The back of the medal reads “2019 NTRPG TOURNAMENT – BLOOD BATH AT ALLSVIL”.
I thought "Fox on the Run" was by Cheap Trick, and just happened to sound a lot like ELO. But it’s actually by a band I’ve never heard of called Sweet.
This article came out over two years ago, and was very popular, but I didn’t actually read it until this week. It’s amazing and informative and I recommend it, especially if – like me – you are curious what evolutionary advantage humanity gained through confirmation bias (no other species has it, as far as we know). Or, if you’re someone who still thinks you can win political arguments using logic and reason.
A couple of my favorite parts of the article:

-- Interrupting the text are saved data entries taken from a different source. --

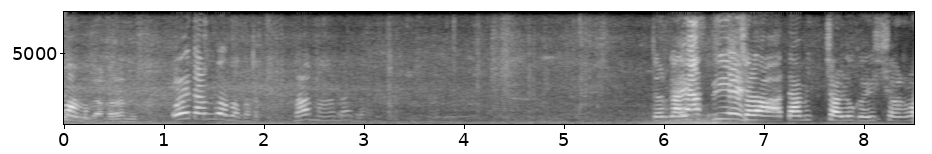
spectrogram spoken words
मामा ओय थांब बा बाबा मामा बाबा. तर काय चला आता आम्ही चालू घरी सर्व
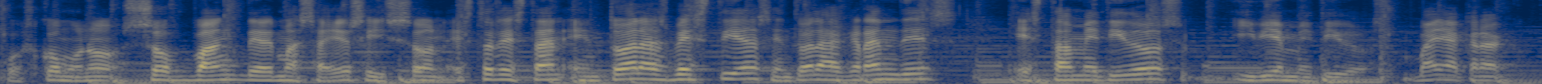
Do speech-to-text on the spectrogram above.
Pues cómo no, SoftBank de Masayoshi son. Estos están en todas las bestias, en todas las grandes, están metidos y bien metidos. Vaya crack.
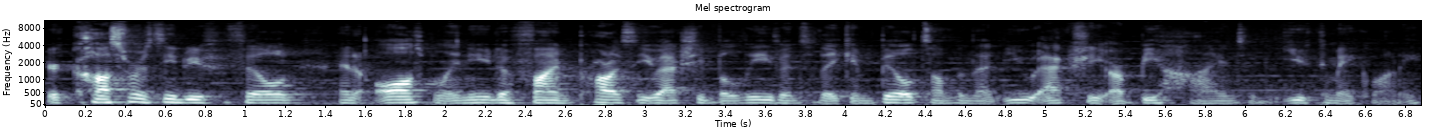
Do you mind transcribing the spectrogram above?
your customers need to be fulfilled, and ultimately, you need to find products that you actually believe in so they can build something that you actually are behind that you can make money.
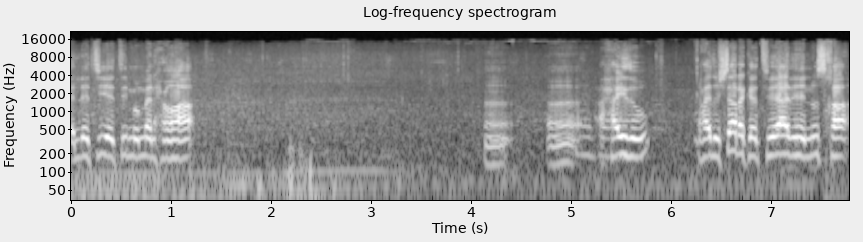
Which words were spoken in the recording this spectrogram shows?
التي يتم منحها. حيث حيث شاركت في هذه النسخة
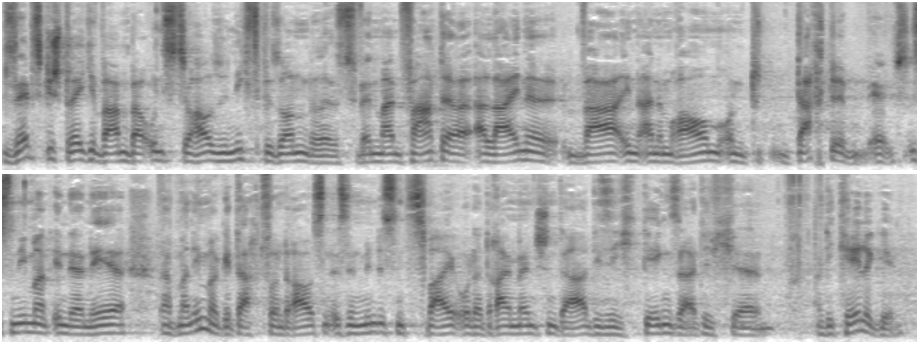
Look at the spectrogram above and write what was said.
Selbstgespräche waren bei uns zu Hause nichts Besonderes. Wenn mein Vater alleine war in einem Raum und dachte, es ist niemand in der Nähe, hat man immer gedacht von draußen, es sind mindestens zwei oder drei Menschen da, die sich gegenseitig äh, an die Kehle gehen.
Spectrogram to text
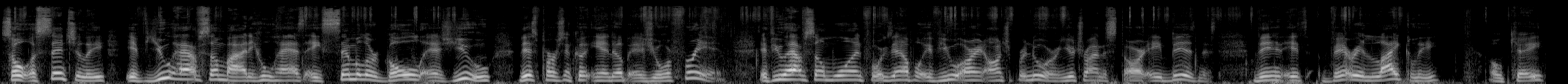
So essentially, if you have somebody who has a similar goal as you, this person could end up as your friend. If you have someone, for example, if you are an entrepreneur and you're trying to start a business, then it's very likely, okay,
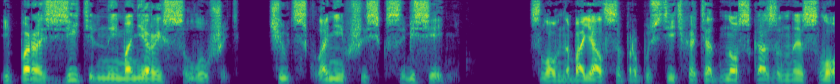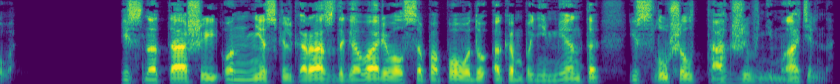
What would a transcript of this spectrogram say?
и поразительной манерой слушать, чуть склонившись к собеседнику, словно боялся пропустить хоть одно сказанное слово и с Наташей он несколько раз договаривался по поводу аккомпанемента и слушал так же внимательно,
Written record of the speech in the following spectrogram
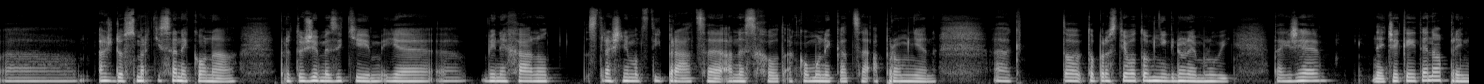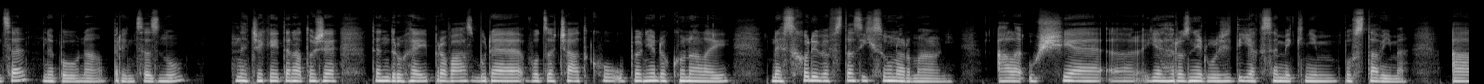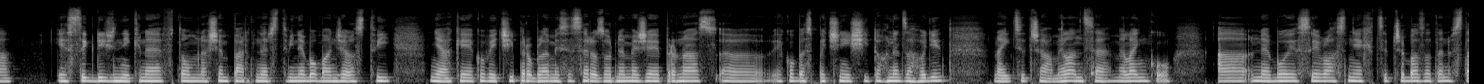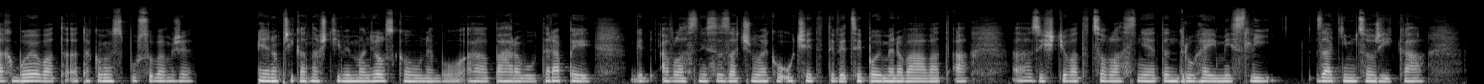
eh, až do smrti se nekoná, protože mezi tím je eh, vynecháno strašně moc té práce a neschod a komunikace a proměn. Eh, to, to prostě o tom nikdo nemluví. Takže nečekejte na prince nebo na princeznu, Nečekejte na to, že ten druhý pro vás bude od začátku úplně dokonalej. Neschody ve vztazích jsou normální, ale už je, je hrozně důležitý, jak se my k ním postavíme. A jestli když vznikne v tom našem partnerství nebo manželství nějaký jako větší problém, jestli se rozhodneme, že je pro nás uh, jako bezpečnější to hned zahodit, najít si třeba milence, milenku, a nebo jestli vlastně chci třeba za ten vztah bojovat uh, takovým způsobem, že je například navštívím manželskou nebo uh, párovou terapii a vlastně se začnu jako učit ty věci pojmenovávat a zjišťovat, co vlastně ten druhý myslí za tím, co říká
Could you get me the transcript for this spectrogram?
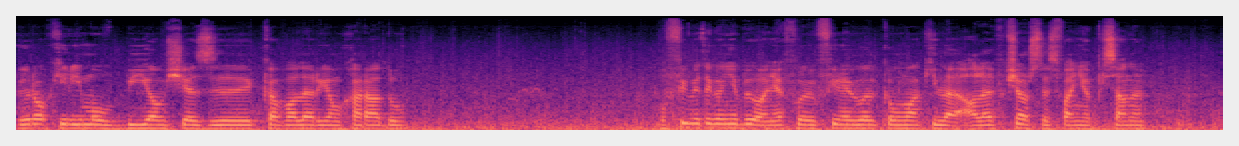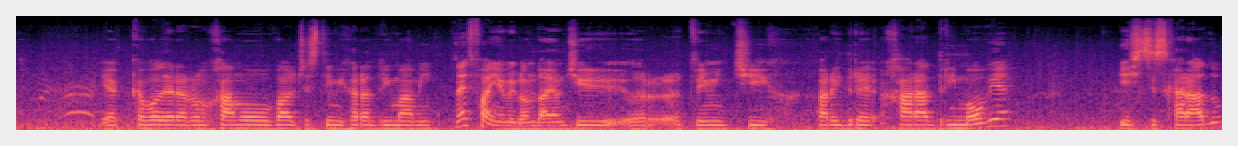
Rohirrimów biją się z kawalerią Haradu. Bo w filmie tego nie było, nie? W filmie było tylko Makile, ale w książce jest fajnie opisane. Jak kawalera Rohamu walczy z tymi Haradrimami. Nawet fajnie wyglądają ci, tymi, ci Haridry, Haradrimowie. Jeźdźcy z Haradu.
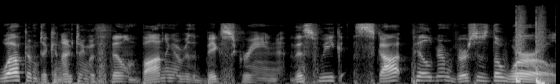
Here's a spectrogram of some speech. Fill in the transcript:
Welcome to Connecting with Film, bonding over the big screen. This week, Scott Pilgrim versus the World.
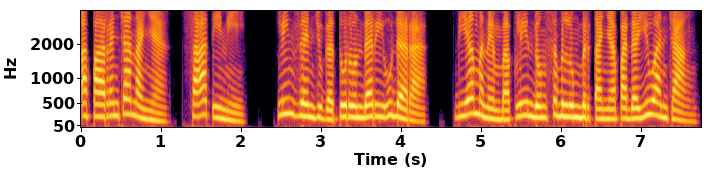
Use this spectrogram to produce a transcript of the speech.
Apa rencananya? Saat ini, Ling Zhen juga turun dari udara. Dia menembak Lindong sebelum bertanya pada Yuan Chang.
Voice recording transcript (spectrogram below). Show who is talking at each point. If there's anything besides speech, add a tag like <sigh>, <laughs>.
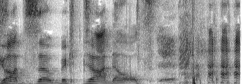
Speaker 1: Gonzo McDonalds. <laughs>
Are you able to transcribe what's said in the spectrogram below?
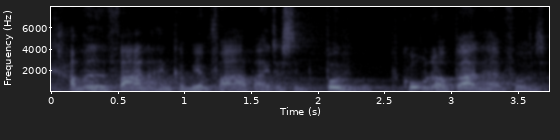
krammede far, når han kom hjem fra arbejde, så både koner og børn havde fået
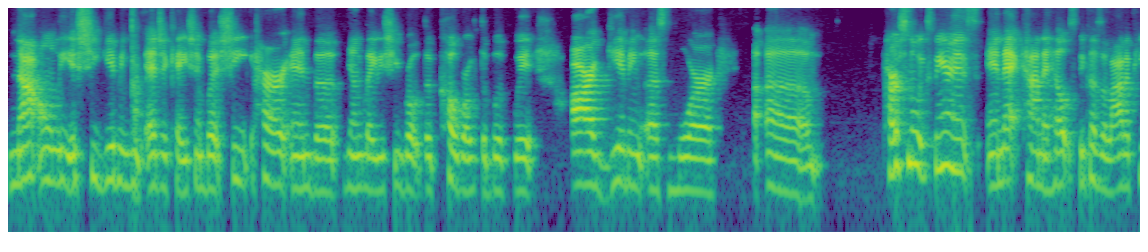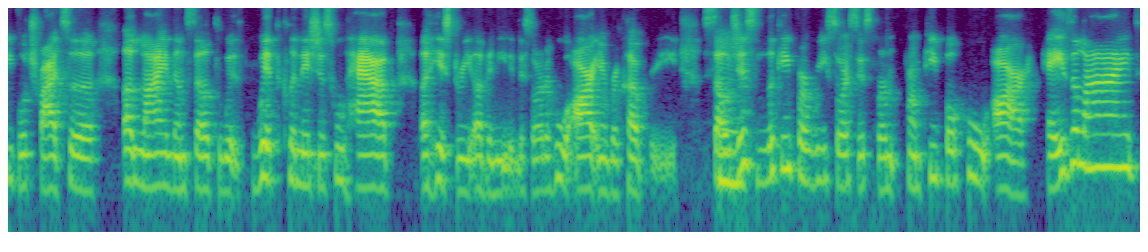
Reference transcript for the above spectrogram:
not only is she giving you education but she her and the young lady she wrote the co-wrote the book with are giving us more um, personal experience and that kind of helps because a lot of people try to align themselves with with clinicians who have a history of an eating disorder who are in recovery. So mm just looking for resources from from people who are HAES aligned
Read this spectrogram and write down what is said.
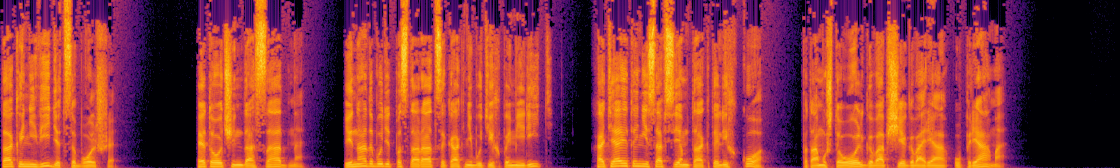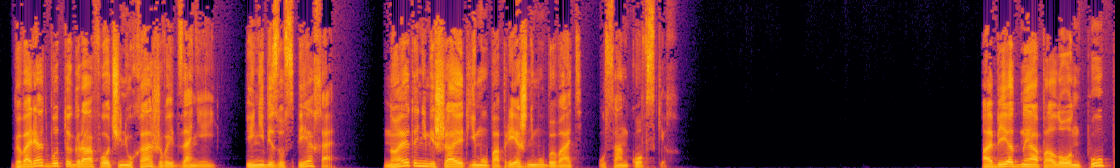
Так и не видится больше. Это очень досадно, и надо будет постараться как-нибудь их помирить, хотя это не совсем так-то легко потому что Ольга, вообще говоря, упряма. Говорят, будто граф очень ухаживает за ней, и не без успеха, но это не мешает ему по-прежнему бывать у Санковских. А бедный Аполлон Пуп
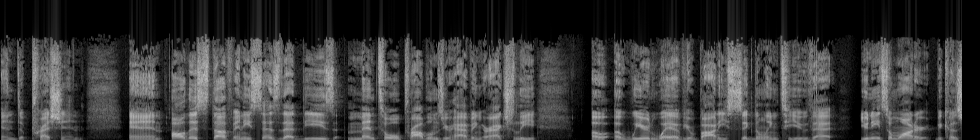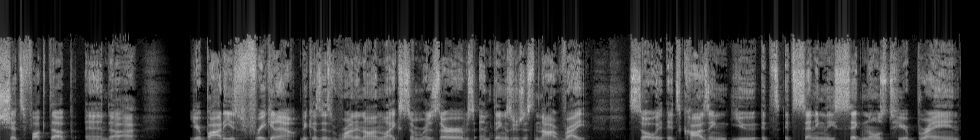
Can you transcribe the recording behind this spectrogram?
and depression and all this stuff. And he says that these mental problems you're having are actually a, a weird way of your body signaling to you that you need some water because shit's fucked up and uh, your body's freaking out because it's running on like some reserves and things are just not right. So it, it's causing you, it's it's sending these signals to your brain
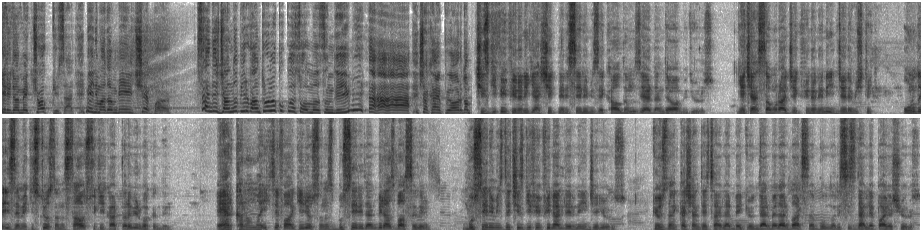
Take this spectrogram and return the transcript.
Geri dönmek çok güzel. Benim adım Bill Chipper. Sen de canlı bir vantrolo kuklası olmalısın değil mi? Şaka yapıyordum. Çizgi film finali gerçekleri serimize kaldığımız yerden devam ediyoruz. Geçen Samurai Jack finalini incelemiştik. Onu da izlemek istiyorsanız sağ üstteki kartlara bir bakın derim. Eğer kanalıma ilk defa geliyorsanız bu seriden biraz bahsederim. Bu serimizde çizgi film finallerini inceliyoruz. Gözden kaçan detaylar ve göndermeler varsa bunları sizlerle paylaşıyoruz.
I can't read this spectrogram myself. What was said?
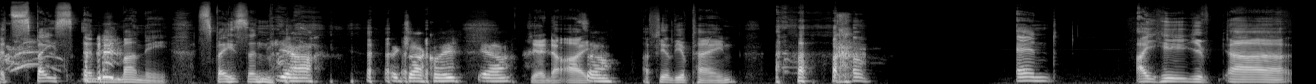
It's space and money. Space and money. Yeah, exactly. Yeah. Yeah, no, I So I feel your pain. and I hear you've uh,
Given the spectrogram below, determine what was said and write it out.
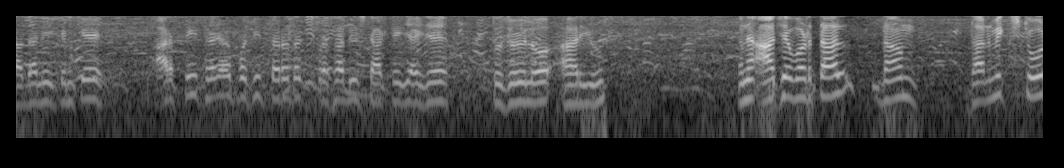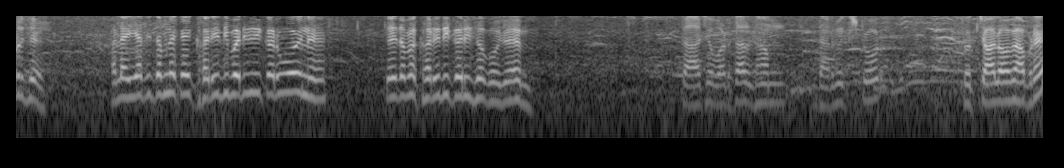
દાદાની. કેમ કે આરતી થયા પછી તરત જ પ્રસાદી સ્ટાર્ટ થઈ જાય છે. તો જોઈ લો આ રહ્યું. અને આ છે વડતાલ ધામ ધાર્મિક સ્ટોર છે. એટલે અહીંયાથી તમને કંઈ ખરીદી બરીદી કરવું હોય ને, તો એ તમે ખરીદી કરી શકો છો એમ. તો આ છે વડતાલ ધામ ધાર્મિક સ્ટોર. તો ચાલો હવે આપણે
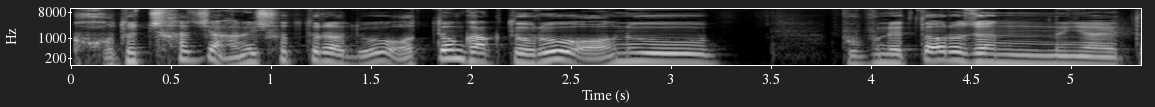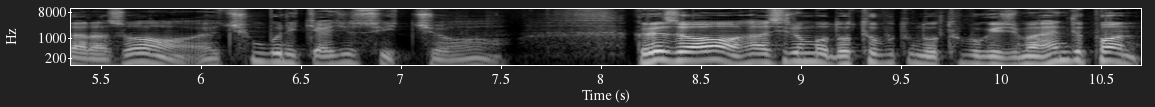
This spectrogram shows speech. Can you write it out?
걷어차지 않으셨더라도 어떤 각도로 어느 부분에 떨어졌느냐에 따라서 충분히 깨질 수 있죠. 그래서 사실은 뭐 노트북도 노트북이지만 핸드폰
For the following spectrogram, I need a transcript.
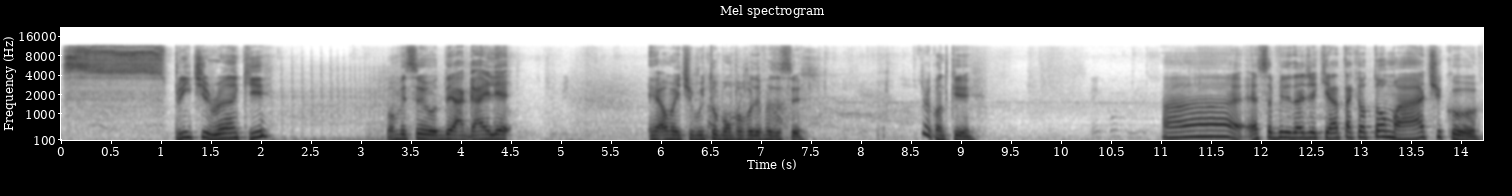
sprint run aqui. Vamos ver se o DH ele é realmente muito bom pra poder fazer isso. Deixa eu ver quanto que... Ah, essa habilidade aqui é ataque automático.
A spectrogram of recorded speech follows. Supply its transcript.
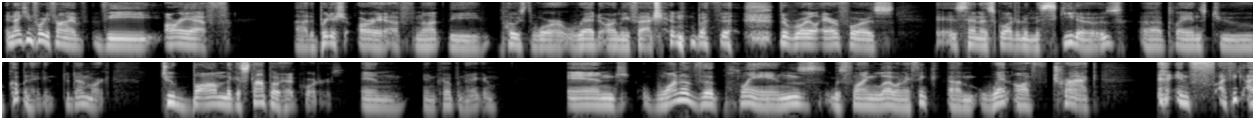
In 1945, the RAF, uh, the British RAF, not the post-war Red Army faction, but the, the Royal Air Force, uh, sent a squadron of mosquitoes uh, planes to Copenhagen, to Denmark, to bomb the Gestapo headquarters in in Copenhagen. And one of the planes was flying low, and I think um, went off track and f- I think I,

“As a rule, strong feelings about issues do not emerge from deep understanding,” Sloman and Fernbach write. And here our dependence on other minds reinforces the problem. If your position on, say, the Affordable Care Act is baseless and I rely on it, then my opinion is also baseless. When I talk to Tom and he decides he agrees with me, his opinion is also baseless, but now that the three of us concur we feel that much more smug about our views.
The Gormans, too, argue that ways of thinking that now seem self-destructive must at some point have been adaptive. And they, too, dedicate many pages to confirmation bias, which, they claim, has a physiological component. They cite research suggesting that people experience genuine pleasure—a rush of dopamine—when processing information that supports their beliefs. “It feels good to ‘stick to our guns’ even if we are wrong,” they observe.